** Entries supplied follows **
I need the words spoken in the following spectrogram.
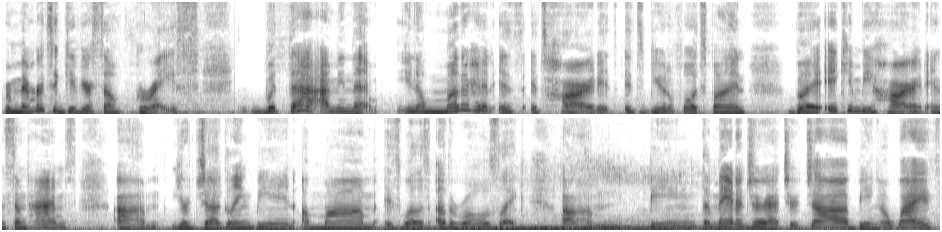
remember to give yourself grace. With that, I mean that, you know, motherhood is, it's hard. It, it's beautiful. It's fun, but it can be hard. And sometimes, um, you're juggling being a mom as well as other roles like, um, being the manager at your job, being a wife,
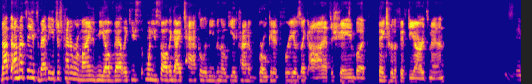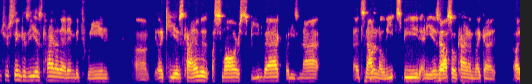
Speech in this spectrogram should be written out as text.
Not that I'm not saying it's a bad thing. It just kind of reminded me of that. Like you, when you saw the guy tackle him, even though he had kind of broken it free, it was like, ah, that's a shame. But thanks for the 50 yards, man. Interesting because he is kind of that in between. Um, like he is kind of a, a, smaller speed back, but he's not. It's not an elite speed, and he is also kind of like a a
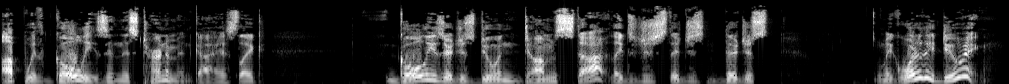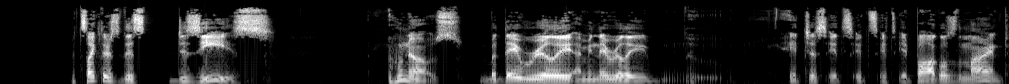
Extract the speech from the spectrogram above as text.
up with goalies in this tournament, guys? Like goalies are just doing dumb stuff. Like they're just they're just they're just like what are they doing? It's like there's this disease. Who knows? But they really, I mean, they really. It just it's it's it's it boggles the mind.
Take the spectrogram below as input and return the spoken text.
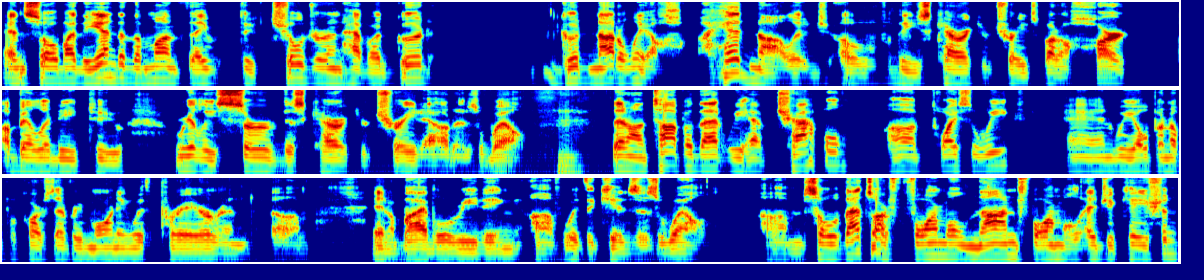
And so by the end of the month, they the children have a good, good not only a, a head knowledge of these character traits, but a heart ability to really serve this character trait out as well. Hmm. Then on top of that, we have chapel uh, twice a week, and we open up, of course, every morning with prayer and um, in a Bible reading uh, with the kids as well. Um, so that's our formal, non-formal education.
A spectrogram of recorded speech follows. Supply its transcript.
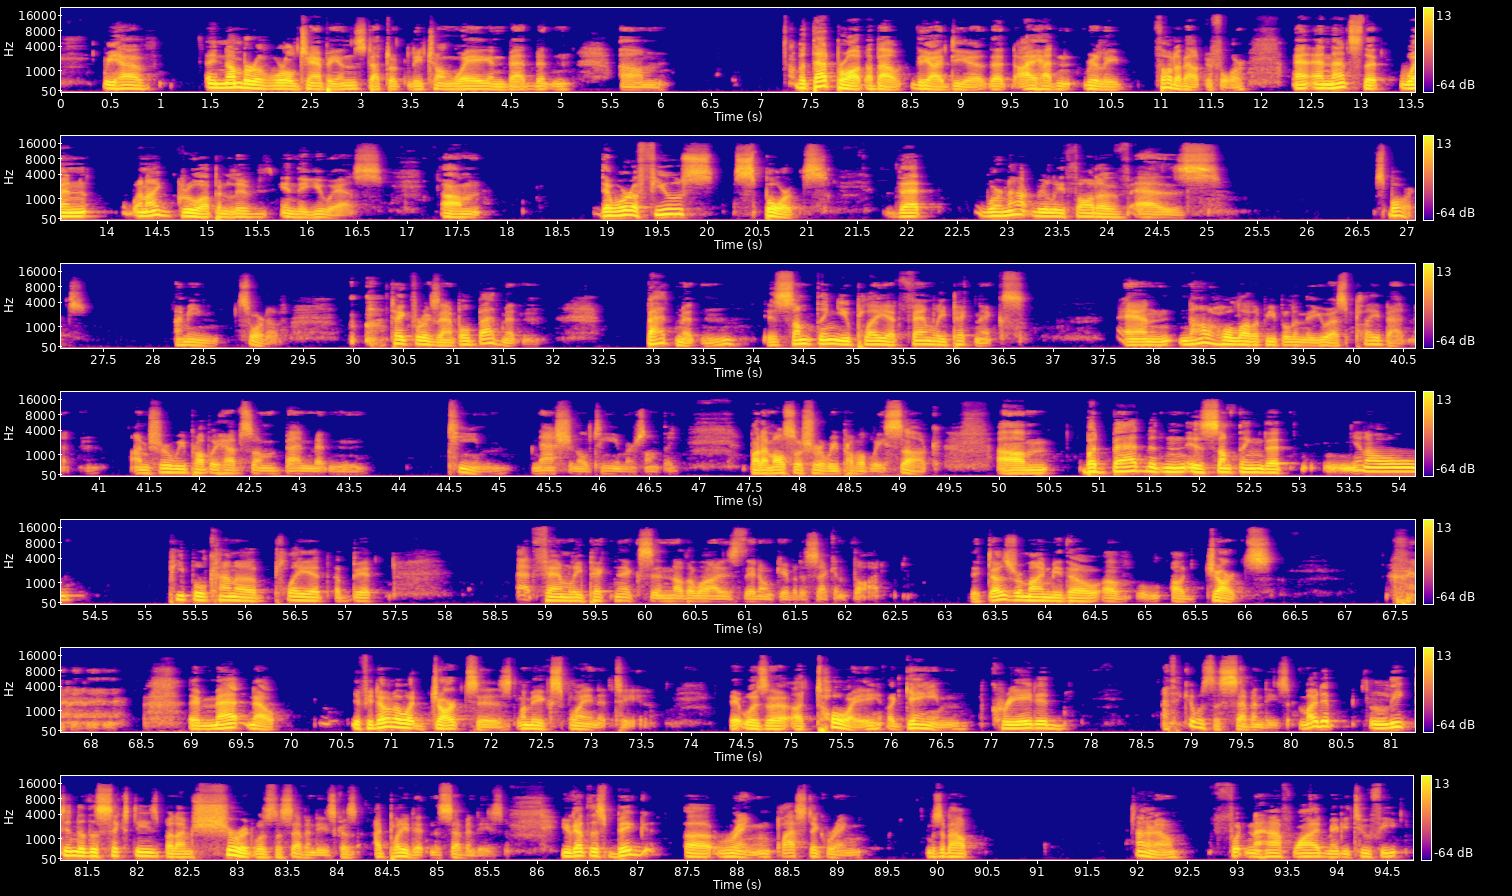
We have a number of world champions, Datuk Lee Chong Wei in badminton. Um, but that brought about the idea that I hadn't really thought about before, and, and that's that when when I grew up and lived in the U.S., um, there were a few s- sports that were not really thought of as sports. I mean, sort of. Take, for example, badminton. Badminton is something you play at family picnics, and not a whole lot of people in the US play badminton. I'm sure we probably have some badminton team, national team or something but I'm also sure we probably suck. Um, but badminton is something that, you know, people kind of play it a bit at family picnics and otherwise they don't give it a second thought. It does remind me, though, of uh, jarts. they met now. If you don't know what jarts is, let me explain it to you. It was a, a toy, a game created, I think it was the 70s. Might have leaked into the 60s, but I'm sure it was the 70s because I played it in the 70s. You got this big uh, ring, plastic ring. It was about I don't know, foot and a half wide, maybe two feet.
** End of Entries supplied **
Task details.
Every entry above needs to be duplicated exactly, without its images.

Exercise result.
I need the words spoken in the following spectrogram.
remember to give yourself grace. With that, I mean that, you know, motherhood is, it's hard. It, it's beautiful. It's fun, but it can be hard. And sometimes, um, you're juggling being a mom as well as other roles like, um, being the manager at your job, being a wife,
Speech in this spectrogram should be written out as text.
Not that I'm not saying it's a bad thing. It just kind of reminded me of that. Like you, when you saw the guy tackle him, even though he had kind of broken it free, it was like, ah, that's a shame. But thanks for the 50 yards, man. Interesting because he is kind of that in between. Um, like he is kind of a, a, smaller speed back, but he's not. It's not an elite speed, and he is also kind of like a a
Extract the speech from the spectrogram above as text.
up with goalies in this tournament, guys? Like goalies are just doing dumb stuff. Like they're just they're just they're just like what are they doing? It's like there's this disease. Who knows? But they really, I mean, they really. It just it's it's it's it boggles the mind.
Take the spectrogram below as input and return the spoken text.
And so by the end of the month, they the children have a good, good not only a, a head knowledge of these character traits, but a heart ability to really serve this character trait out as well. Hmm. Then on top of that, we have chapel uh, twice a week, and we open up, of course, every morning with prayer and um, in a Bible reading uh, with the kids as well. Um, so that's our formal, non-formal education.
A spectrogram of recorded speech follows. Supply its transcript.
We have a number of world champions, Datuk Lee Chong Wei in badminton. Um, but that brought about the idea that I hadn't really thought about before, and, and that's that when when I grew up and lived in the U.S., um, there were a few s- sports that were not really thought of as sports. I mean, sort of. Take, for example, badminton. Badminton is something you play at family picnics, and not a whole lot of people in the US play badminton. I'm sure we probably have some badminton team, national team or something but I'm also sure we probably suck. Um, but badminton is something that, you know, people kind of play it a bit at family picnics and otherwise they don't give it a second thought. It does remind me, though, of uh, jarts. they met now. If you don't know what jarts is, let me explain it to you. It was a, a toy, a game created, I think it was the 70s. Might have leaked into the 60s, but I'm sure it was the 70s because I played it in the 70s. You got this big uh, ring, plastic ring. It was about I don't know, foot and a half wide, maybe two feet.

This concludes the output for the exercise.